Reproduce the lines below exactly, from the one containing "Language, sex, state, district, pitch, pitch" through the one containing "Spectrogram, 12.7 s, 0", both included. Leave out any pictures.

[Entries shown]
***
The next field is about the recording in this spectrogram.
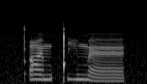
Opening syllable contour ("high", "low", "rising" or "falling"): high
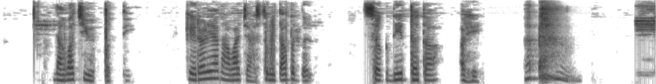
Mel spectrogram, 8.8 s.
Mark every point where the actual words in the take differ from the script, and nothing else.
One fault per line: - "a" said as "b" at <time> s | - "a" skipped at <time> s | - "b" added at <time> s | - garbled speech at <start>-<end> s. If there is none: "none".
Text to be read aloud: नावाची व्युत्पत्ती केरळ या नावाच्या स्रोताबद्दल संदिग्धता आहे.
none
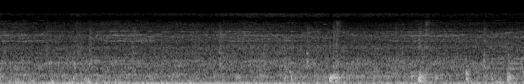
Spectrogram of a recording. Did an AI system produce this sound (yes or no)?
no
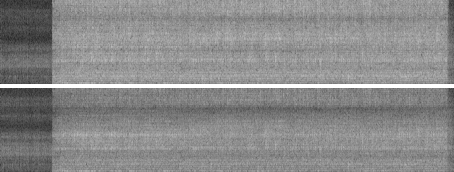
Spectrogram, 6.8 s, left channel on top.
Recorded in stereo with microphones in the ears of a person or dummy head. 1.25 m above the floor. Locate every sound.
0.8 s a running tap: 30° left (ahead or behind), 1.1 m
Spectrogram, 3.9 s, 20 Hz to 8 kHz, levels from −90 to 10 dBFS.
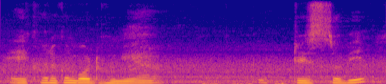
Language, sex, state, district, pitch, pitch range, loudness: Assamese, female, Assam, Sonitpur, 190 Hz, 180-205 Hz, -17 LUFS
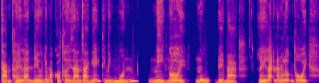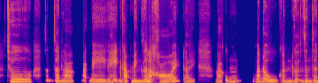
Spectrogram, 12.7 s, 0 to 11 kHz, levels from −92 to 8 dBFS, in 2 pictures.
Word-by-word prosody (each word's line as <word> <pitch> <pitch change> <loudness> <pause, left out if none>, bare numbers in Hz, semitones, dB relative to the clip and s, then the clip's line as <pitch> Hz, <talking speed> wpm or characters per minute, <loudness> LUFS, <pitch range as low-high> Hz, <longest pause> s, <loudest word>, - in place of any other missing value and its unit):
cảm 150 - +3
thấy 160 +2 +2
là 230 +1 +2
nếu 175 -3 0
như 250 - -2
mà 215 -4 -3
có 170 - -2
thời 225 -6 -2
gian 195 0 +2
rảnh 185 -6 +3
ấy 155 - -4
thì 175 - -8
mình 160 -1 -1
muốn 155 +4 +2 0.4
nghỉ 190 -4 +1
ngơi, 200 +2 +3 0.2
ngủ 195 -5 +4
để 155 -1 -2
mà 155 -1 0 0.4
lấy 160 -1 +4
lại - - +4
năng 205 -1 -1
lượng 210 -4 0
thôi. 210 -1 +2 0.4
Chứ 275 - +2 0.6
dần 390 - -4
dần 175 0 +1
là 165 -1 0 0.2
bạn - - -1
bè 175 -3 -1
hẹn 180 +5 -2
gặp 180 -1 +4
mình 165 -2 +1
rất 250 - +3
là 265 - +8
khó 160 +2 +2
ấy, 300 +5 +1
đấy, 175 +3 -8 0.4
và - - -3
cũng - - -5 0.5
bắt 265 -1 +4
đầu 175 -6 +2
gần 180 -1 -4
g 185 +1 -3
dần 180 0 -3
dần 175 -2 -3
180 Hz, 215 wpm, -21 LUFS, 165-205 Hz, 0.6 s, là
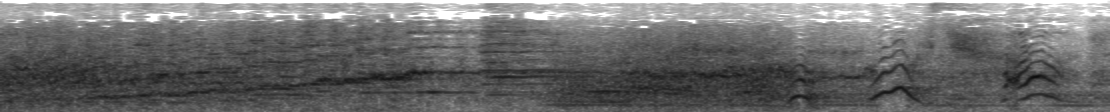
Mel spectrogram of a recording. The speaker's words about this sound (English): Driver, not so fast, if you please.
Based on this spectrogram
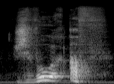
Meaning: singular past indicative of afzweren
- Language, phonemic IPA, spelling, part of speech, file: Dutch, /zwuːr ˈɑf/, zwoer af, verb, Nl-zwoer af.ogg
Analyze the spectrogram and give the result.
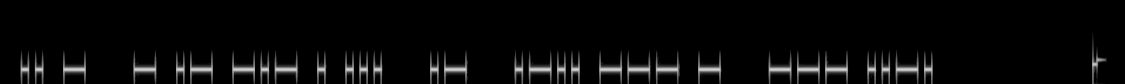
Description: Morse code, heard as a keyed tone, about 17 wpm, 700 Hz. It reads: IT TAKES A LOT OF
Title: Sets of 5 Words Encore 17wpm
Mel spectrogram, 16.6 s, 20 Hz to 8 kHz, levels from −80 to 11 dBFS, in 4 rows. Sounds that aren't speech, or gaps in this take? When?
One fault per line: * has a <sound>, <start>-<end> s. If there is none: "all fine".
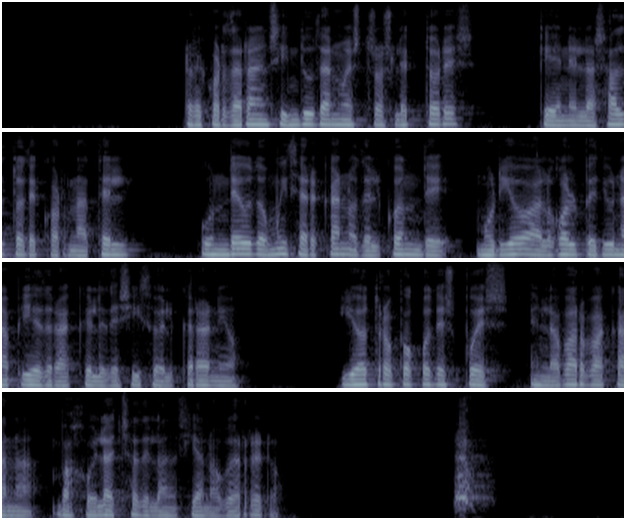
* has a bark, 15.5-15.7 s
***
[Solution to the problem]
Language, sex, state, district, pitch, pitch range, loudness: Assamese, female, Assam, Sonitpur, 190 Hz, 180-205 Hz, -17 LUFS
Spectrogram, 12.7 s, 0 to 11 kHz, levels from −92 to 8 dBFS, in 2 pictures.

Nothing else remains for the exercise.